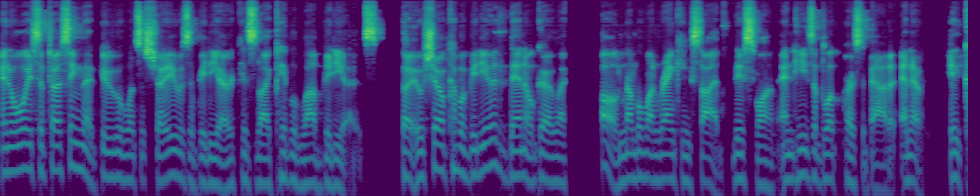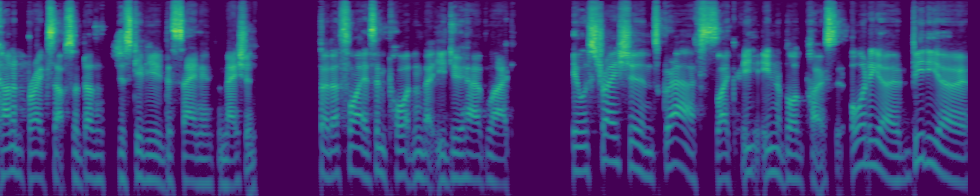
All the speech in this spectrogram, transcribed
And always the first thing that Google wants to show you is a video because like people love videos. So it'll show a couple of videos, then it'll go like, oh, number one ranking site, this one, and here's a blog post about it. And it, it kind of breaks up so it doesn't just give you the same information. So that's why it's important that you do have like illustrations, graphs, like in a blog post, audio, video,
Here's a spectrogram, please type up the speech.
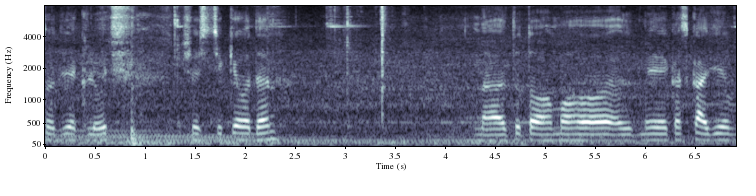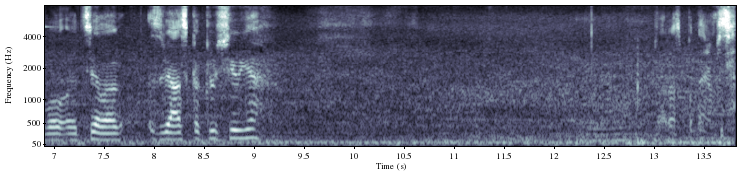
Тут є ключ, щось тільки один. На тут того мого моєї каскаді ціла зв'язка ключів є. Зараз подивимося.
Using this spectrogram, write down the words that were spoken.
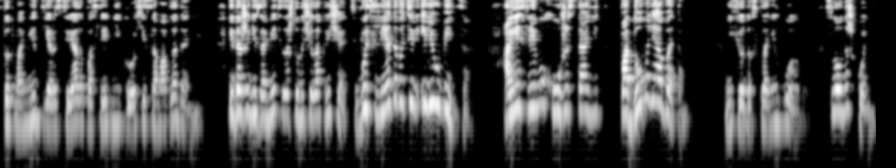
В тот момент я растеряла последние крохи самообладания и даже не заметила, что начала кричать «Вы следователь или убийца? А если ему хуже станет? Подумали об этом?» Нефедов склонил голову, словно школьник,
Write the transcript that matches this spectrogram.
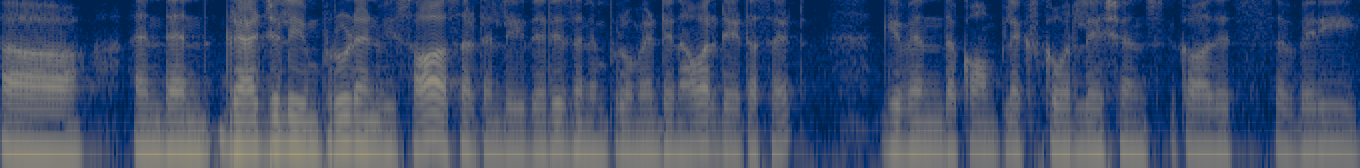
uh, and then gradually improved. And we saw certainly there is an improvement in our data set given the complex correlations because it's a very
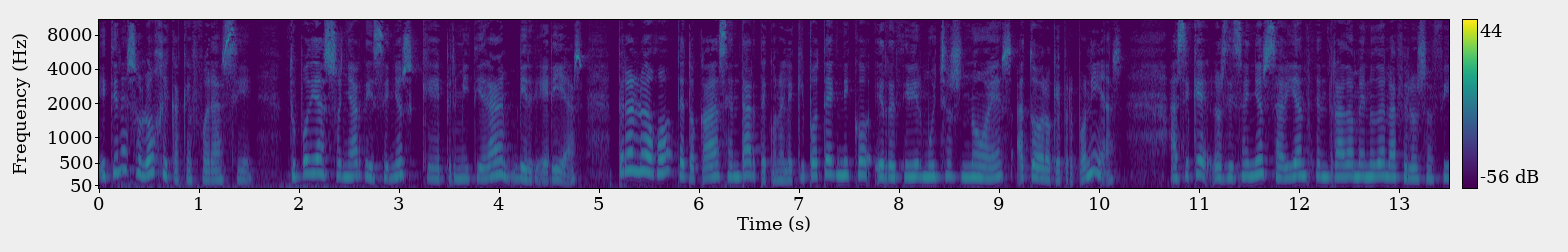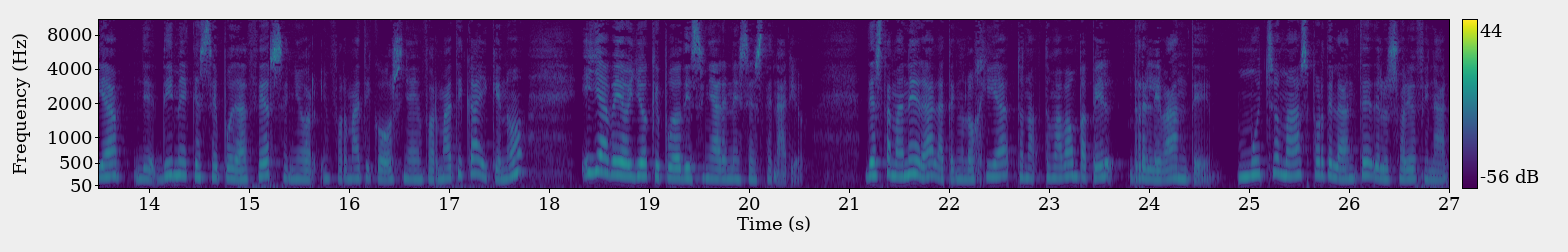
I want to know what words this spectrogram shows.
Y tiene su lógica que fuera así. Tú podías soñar diseños que permitieran virguerías, pero luego te tocaba sentarte con el equipo técnico y recibir muchos noes a todo lo que proponías. Así que los diseños se habían centrado a menudo en la filosofía de dime qué se puede hacer, señor informático o señora informática, y qué no, y ya veo yo que puedo diseñar en ese escenario. De esta manera, la tecnología tomaba un papel relevante, mucho más por delante del usuario final.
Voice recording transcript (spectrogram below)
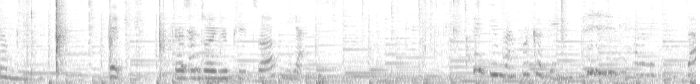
Yum, yum, yum. Good. You guys enjoying your pizza? Yes. Thank you, ma'am, for cooking. Pizza?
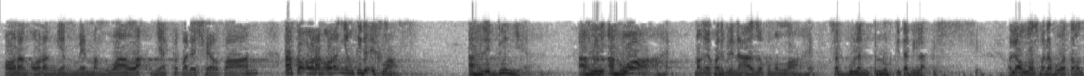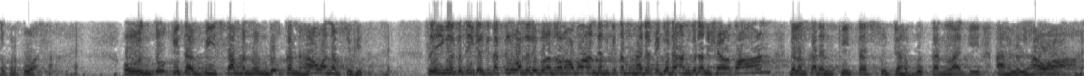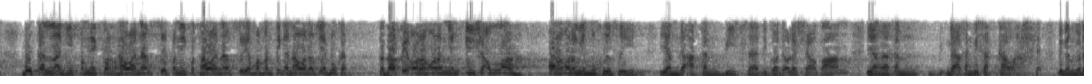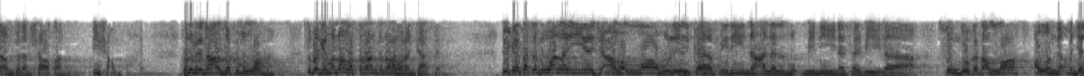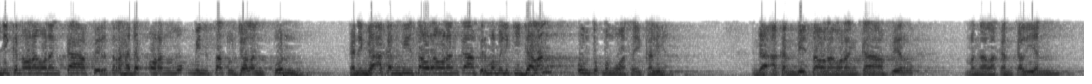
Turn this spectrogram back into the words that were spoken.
orang-orang yang memang walaknya kepada syaitan atau orang-orang yang tidak ikhlas. Ahli dunia, ahlul ahwa. Maka ikhwan ibn sebulan penuh kita dilatih oleh Allah Subhanahu wa taala untuk berpuasa. Untuk kita bisa menundukkan hawa nafsu kita sehingga ketika kita keluar dari bulan Ramadan dan kita menghadapi godaan-godaan syaitan dalam keadaan kita sudah bukan lagi ahlul hawa, bukan lagi pengekor hawa nafsu, pengikut hawa nafsu yang mementingkan hawa nafsunya bukan, tetapi orang-orang yang insya Allah orang-orang yang mukhlisin yang gak akan bisa digoda oleh syaitan, yang akan gak akan bisa kalah dengan godaan-godaan syaitan, insya Allah. Sebagaimana Allah terangkan orang-orang kafir. Dikatakan walan yaj'alallahu lil kafirina 'alal mu'minina sabila. Sungguh kata Allah, Allah enggak menjadikan orang-orang kafir terhadap orang mukmin satu jalan pun. Dan enggak akan bisa orang-orang kafir memiliki jalan untuk menguasai kalian. Enggak akan bisa orang-orang kafir mengalahkan kalian,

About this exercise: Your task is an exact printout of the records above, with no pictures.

Exercise response:
All the speech in this spectrogram, transcribed
And always the first thing that Google wants to show you is a video because like people love videos. So it'll show a couple of videos, then it'll go like, oh, number one ranking site, this one, and here's a blog post about it. And it, it kind of breaks up so it doesn't just give you the same information. So that's why it's important that you do have like illustrations, graphs, like in a blog post, audio, video,
Here's a spectrogram, please type up the speech.
Тут є ключ, щось тільки один. На тут того мого моєї каскаді ціла зв'язка ключів є. Зараз подивимося.
Using this spectrogram, write down the words that were spoken.
В тот момент я растеряла последние крохи самообладания и даже не заметила, что начала кричать «Вы следователь или убийца? А если ему хуже станет? Подумали об этом?» Нефедов склонил голову, словно школьник,
Write the transcript that matches this spectrogram.
uh, and then gradually improved. And we saw certainly there is an improvement in our data set given the complex correlations because it's a very
I want to know what words this spectrogram shows.
Y tiene su lógica que fuera así. Tú podías soñar diseños que permitieran virguerías, pero luego te tocaba sentarte con el equipo técnico y recibir muchos noes a todo lo que proponías. Así que los diseños se habían centrado a menudo en la filosofía de dime qué se puede hacer, señor informático o señora informática, y qué no, y ya veo yo que puedo diseñar en ese escenario. De esta manera, la tecnología tomaba un papel relevante, mucho más por delante del usuario final.
Voice recording transcript (spectrogram below)
Yum, yum, yum. Good. You guys enjoying your pizza? Yes. Thank you, ma'am, for cooking. Pizza?
Turn this spectrogram back into the words that were spoken.
orang-orang yang memang walaknya kepada syaitan atau orang-orang yang tidak ikhlas. Ahli dunia, ahlul ahwa. Maka ikhwan ibn sebulan penuh kita dilatih oleh Allah Subhanahu wa taala untuk berpuasa. Untuk kita bisa menundukkan hawa nafsu kita sehingga ketika kita keluar dari bulan Ramadan dan kita menghadapi godaan-godaan syaitan dalam keadaan kita sudah bukan lagi ahlul hawa, bukan lagi pengekor hawa nafsu, pengikut hawa nafsu yang mementingkan hawa nafsunya bukan, tetapi orang-orang yang insya Allah orang-orang yang mukhlisin yang gak akan bisa digoda oleh syaitan, yang akan gak akan bisa kalah dengan godaan-godaan syaitan, insya Allah. Sebagaimana Allah terangkan orang-orang kafir. Dikatakan walan yaj'alallahu lil kafirina 'alal mu'minina sabila. Sungguh kata Allah, Allah enggak menjadikan orang-orang kafir terhadap orang mukmin satu jalan pun. Dan enggak akan bisa orang-orang kafir memiliki jalan untuk menguasai kalian. Enggak akan bisa orang-orang kafir mengalahkan kalian,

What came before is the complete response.